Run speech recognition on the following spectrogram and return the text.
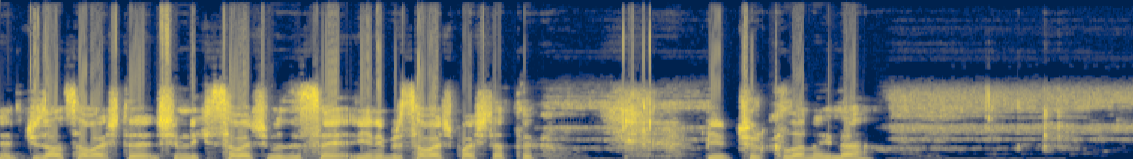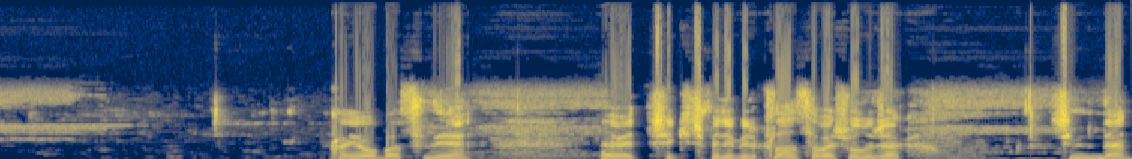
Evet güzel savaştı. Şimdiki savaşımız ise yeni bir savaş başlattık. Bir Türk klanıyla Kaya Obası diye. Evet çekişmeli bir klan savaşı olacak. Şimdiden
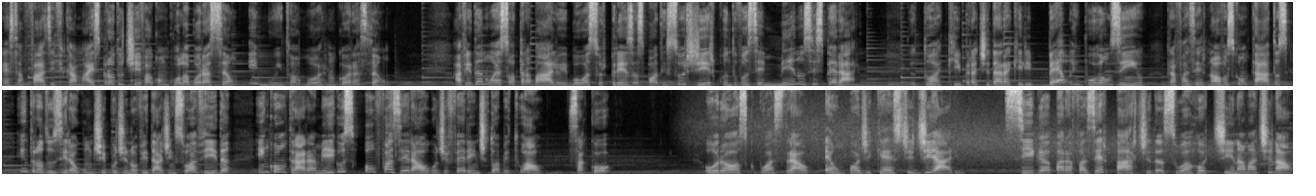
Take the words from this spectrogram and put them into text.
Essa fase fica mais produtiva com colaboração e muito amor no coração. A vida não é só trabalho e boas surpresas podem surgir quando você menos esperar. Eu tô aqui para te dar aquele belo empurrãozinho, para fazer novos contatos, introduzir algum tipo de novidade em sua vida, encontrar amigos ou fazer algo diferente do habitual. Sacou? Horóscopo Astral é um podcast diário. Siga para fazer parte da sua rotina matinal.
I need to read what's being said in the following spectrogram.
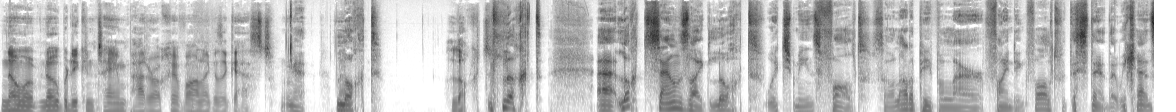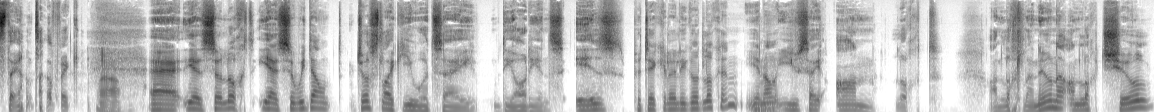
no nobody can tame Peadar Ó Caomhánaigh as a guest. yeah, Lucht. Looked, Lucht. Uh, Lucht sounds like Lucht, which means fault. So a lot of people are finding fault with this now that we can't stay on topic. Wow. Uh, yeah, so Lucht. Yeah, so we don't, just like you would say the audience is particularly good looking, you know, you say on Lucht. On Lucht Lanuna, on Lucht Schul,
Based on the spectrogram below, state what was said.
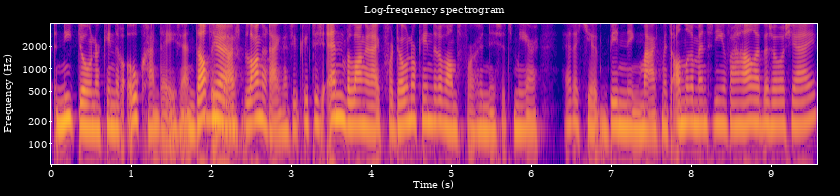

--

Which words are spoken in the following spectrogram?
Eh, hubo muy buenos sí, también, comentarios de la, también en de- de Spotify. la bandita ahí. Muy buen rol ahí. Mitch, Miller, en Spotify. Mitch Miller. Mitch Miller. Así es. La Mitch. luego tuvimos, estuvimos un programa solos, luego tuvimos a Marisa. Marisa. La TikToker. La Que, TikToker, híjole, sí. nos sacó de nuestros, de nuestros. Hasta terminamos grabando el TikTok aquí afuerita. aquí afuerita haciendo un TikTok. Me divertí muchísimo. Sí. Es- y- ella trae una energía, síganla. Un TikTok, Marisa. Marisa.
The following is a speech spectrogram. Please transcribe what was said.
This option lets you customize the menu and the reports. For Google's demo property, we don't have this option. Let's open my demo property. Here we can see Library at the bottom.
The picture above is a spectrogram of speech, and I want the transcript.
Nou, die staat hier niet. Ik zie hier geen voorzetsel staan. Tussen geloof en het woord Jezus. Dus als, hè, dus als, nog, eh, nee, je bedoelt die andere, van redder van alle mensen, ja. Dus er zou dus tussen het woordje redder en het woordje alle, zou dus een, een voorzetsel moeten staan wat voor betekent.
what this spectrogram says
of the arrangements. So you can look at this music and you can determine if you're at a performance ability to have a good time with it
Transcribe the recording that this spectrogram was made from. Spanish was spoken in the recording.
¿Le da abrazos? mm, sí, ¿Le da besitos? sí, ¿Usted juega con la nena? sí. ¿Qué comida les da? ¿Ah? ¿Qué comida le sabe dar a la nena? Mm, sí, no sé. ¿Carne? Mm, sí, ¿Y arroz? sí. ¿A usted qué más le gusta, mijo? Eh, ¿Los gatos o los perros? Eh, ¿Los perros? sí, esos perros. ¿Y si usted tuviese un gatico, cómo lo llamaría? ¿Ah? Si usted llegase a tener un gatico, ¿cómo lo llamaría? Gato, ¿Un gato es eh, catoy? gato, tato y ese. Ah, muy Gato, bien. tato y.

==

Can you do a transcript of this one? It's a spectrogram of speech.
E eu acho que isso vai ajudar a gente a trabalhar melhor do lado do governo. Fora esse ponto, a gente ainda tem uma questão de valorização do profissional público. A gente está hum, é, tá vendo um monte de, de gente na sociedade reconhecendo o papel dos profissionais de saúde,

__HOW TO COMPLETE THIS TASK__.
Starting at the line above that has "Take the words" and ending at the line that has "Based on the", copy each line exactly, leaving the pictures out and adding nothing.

__TASK OUTPUT__.
Take the words from this spectrogram and put them into text.
Essa fase fica mais produtiva com colaboração e muito amor no coração. A vida não é só trabalho e boas surpresas podem surgir quando você menos esperar. Eu tô aqui para te dar aquele belo empurrãozinho, para fazer novos contatos, introduzir algum tipo de novidade em sua vida, encontrar amigos ou fazer algo diferente do habitual. Sacou? Horóscopo Astral é um podcast diário. Siga para fazer parte da sua rotina matinal.
I need to read what's being said in the following spectrogram.
no nobody can tame Peadar Ó Caomhánaigh as a guest. yeah, Lucht. Looked, Lucht. Uh, Lucht sounds like Lucht, which means fault. So a lot of people are finding fault with this now that we can't stay on topic. Wow. Uh, yeah, so Lucht. Yeah, so we don't, just like you would say the audience is particularly good looking, you know, you say on Lucht. On Lucht Lanuna, on Lucht Schul,
Based on the spectrogram below, state what was said.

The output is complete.